Segment Start: Records shown

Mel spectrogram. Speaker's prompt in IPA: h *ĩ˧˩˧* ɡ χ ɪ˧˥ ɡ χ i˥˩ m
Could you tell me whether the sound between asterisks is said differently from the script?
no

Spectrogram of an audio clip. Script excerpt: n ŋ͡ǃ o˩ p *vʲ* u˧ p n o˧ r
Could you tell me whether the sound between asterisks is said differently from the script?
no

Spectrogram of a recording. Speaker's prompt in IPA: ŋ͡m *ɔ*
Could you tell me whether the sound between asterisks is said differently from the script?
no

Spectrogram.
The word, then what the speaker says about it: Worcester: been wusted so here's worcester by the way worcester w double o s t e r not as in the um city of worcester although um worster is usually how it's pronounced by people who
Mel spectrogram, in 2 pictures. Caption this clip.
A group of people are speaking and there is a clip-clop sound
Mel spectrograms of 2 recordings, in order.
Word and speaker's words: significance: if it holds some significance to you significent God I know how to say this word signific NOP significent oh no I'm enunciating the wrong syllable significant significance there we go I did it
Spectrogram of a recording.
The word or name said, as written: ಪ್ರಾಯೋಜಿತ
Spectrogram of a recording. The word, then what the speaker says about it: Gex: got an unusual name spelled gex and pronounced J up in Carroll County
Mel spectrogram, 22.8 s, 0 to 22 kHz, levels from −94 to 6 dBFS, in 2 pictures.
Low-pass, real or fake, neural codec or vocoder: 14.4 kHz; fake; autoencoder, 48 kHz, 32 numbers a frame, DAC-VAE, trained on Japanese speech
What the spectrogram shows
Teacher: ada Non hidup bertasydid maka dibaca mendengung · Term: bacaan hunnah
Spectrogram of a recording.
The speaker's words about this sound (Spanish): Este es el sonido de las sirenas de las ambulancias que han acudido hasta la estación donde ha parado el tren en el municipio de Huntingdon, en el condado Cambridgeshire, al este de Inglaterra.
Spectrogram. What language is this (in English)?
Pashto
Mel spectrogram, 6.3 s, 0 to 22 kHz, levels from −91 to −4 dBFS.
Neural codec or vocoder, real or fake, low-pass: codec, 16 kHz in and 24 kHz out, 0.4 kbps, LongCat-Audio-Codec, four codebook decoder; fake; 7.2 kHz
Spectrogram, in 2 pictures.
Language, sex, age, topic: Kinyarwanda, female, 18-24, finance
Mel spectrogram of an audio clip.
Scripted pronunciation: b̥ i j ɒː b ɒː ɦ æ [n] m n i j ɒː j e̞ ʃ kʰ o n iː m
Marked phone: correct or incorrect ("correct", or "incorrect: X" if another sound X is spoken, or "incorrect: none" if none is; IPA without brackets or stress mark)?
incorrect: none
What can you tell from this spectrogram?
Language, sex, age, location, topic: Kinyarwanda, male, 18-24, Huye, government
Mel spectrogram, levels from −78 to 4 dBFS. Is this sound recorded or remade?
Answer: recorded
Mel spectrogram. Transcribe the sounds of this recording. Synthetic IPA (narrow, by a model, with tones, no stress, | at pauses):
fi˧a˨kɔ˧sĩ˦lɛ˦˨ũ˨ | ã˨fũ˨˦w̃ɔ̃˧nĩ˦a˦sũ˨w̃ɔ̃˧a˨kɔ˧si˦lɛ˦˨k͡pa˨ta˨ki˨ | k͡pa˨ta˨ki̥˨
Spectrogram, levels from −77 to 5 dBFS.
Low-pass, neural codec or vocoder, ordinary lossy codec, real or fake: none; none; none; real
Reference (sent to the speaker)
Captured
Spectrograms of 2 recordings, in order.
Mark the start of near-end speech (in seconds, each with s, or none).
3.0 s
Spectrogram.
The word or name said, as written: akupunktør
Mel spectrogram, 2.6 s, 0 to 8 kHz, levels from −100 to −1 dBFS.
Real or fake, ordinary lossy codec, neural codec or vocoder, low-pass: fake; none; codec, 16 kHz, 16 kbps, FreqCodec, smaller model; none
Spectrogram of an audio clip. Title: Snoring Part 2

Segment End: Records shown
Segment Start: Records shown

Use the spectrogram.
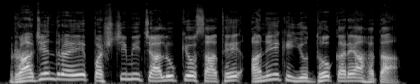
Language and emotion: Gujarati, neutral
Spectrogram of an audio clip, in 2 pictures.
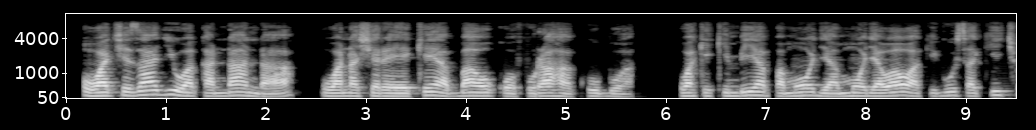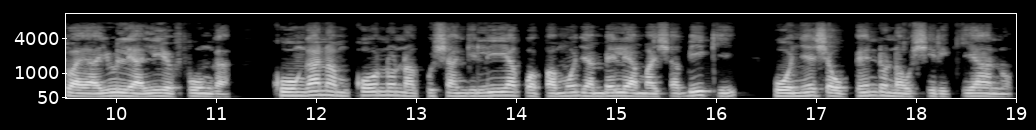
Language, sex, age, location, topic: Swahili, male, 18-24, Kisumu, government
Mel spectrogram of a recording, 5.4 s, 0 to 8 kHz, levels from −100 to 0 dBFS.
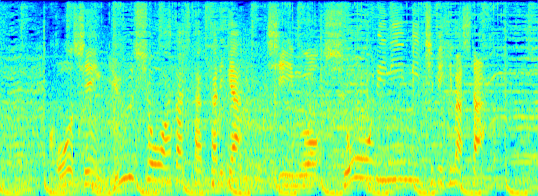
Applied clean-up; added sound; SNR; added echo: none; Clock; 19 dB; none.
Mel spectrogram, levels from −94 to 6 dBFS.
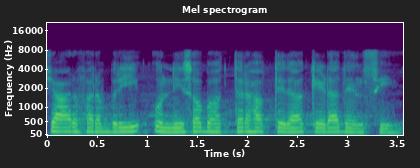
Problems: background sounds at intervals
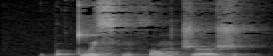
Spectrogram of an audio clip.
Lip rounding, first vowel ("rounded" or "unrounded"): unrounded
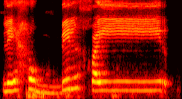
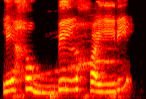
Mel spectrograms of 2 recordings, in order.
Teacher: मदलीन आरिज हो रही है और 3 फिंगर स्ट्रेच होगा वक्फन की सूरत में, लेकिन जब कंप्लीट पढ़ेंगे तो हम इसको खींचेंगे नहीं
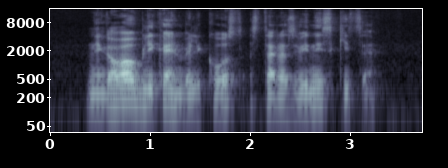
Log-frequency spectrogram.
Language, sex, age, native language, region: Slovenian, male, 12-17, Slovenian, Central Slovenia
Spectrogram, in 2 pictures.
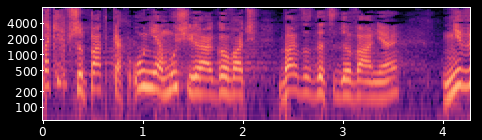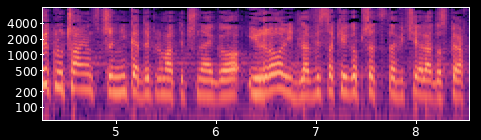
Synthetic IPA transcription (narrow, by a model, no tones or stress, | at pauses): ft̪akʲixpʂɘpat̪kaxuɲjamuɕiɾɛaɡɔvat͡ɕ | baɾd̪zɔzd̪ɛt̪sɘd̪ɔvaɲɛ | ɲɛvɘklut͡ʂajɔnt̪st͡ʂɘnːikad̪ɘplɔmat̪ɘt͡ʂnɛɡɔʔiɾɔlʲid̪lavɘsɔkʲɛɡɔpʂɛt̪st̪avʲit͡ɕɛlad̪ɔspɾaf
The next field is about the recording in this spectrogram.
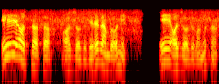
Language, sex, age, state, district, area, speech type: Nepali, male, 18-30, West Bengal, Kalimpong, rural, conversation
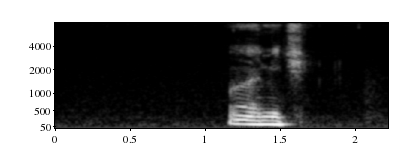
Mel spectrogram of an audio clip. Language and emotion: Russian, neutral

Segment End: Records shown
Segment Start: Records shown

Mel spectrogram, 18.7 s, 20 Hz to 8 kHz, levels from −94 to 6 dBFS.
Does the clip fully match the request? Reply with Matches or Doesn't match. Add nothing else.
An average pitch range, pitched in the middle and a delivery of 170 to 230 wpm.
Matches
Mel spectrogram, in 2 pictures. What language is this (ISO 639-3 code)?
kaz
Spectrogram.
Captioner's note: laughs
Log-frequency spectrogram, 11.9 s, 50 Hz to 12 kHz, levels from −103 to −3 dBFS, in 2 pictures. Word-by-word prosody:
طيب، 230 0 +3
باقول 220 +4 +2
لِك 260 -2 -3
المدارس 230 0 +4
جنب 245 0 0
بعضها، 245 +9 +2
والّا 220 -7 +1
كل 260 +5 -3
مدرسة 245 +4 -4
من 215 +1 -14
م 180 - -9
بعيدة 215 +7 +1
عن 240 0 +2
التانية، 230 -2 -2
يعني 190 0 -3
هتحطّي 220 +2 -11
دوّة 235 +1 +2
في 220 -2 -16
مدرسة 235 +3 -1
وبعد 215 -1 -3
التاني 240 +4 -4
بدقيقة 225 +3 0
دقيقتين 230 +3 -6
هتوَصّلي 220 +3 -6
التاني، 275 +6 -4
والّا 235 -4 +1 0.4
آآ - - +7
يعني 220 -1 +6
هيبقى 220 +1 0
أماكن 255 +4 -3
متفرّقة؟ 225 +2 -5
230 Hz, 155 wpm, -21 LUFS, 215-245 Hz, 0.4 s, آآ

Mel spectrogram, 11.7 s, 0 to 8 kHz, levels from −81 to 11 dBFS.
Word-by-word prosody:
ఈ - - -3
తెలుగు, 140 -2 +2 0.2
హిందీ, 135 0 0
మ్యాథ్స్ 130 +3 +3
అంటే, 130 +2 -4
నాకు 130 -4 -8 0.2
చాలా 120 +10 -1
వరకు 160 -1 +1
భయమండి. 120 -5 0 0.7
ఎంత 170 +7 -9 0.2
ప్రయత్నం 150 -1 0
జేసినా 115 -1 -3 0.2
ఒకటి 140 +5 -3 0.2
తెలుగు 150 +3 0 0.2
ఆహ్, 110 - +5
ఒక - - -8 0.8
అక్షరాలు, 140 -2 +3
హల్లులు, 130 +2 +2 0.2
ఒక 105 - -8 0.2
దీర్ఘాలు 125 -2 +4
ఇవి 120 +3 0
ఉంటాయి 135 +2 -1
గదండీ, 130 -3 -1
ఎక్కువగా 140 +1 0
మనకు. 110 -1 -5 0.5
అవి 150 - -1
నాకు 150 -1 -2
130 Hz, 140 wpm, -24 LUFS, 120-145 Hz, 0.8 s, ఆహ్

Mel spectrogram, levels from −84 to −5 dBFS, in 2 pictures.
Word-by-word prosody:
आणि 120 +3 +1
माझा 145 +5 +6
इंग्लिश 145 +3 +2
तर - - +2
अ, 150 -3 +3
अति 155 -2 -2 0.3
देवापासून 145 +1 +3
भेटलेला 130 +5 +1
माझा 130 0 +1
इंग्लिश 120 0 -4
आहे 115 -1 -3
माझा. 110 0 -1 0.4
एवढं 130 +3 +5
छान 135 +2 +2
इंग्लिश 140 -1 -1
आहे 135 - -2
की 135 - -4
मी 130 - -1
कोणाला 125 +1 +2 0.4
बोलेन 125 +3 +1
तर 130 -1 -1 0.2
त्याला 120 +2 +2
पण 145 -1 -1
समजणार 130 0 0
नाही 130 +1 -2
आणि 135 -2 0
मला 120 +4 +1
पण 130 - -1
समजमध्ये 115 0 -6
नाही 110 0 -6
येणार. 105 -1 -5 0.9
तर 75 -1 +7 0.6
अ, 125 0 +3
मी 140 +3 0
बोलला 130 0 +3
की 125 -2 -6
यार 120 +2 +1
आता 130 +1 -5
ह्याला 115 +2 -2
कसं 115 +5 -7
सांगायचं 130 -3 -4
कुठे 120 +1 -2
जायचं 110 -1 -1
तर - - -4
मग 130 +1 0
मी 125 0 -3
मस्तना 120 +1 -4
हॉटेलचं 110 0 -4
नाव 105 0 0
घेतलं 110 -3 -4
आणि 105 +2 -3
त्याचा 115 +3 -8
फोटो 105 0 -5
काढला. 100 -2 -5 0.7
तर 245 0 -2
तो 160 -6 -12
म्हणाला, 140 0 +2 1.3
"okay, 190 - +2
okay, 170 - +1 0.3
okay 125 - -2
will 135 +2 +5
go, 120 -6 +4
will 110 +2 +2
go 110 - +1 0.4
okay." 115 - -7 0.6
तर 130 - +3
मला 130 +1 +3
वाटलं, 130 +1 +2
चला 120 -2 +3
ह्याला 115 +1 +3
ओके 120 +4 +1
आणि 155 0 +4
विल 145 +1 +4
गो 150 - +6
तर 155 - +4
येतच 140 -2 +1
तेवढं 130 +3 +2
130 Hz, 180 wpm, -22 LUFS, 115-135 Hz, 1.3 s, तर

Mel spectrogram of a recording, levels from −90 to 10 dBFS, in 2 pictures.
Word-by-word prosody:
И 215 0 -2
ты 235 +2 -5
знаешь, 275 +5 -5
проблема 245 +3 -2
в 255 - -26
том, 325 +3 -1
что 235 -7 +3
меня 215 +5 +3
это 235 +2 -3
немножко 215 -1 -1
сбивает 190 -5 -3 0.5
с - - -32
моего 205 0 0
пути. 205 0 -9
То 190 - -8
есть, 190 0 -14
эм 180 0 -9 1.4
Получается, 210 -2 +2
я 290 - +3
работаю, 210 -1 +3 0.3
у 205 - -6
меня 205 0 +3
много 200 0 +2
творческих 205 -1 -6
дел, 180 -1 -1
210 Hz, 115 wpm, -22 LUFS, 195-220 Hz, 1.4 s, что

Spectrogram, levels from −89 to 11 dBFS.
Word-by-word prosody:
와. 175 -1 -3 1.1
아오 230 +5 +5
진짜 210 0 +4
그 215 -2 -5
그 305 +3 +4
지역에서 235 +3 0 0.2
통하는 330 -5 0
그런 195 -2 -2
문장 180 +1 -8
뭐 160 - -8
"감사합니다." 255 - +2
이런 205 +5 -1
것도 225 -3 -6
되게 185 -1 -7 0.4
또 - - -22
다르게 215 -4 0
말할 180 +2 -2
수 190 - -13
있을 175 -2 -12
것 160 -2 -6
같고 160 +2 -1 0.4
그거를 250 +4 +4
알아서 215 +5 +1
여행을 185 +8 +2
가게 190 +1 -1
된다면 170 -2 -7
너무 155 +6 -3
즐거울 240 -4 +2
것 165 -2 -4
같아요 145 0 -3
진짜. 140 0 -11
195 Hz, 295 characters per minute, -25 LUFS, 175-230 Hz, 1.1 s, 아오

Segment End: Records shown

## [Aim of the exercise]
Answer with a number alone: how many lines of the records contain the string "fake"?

## [Exercise output]
4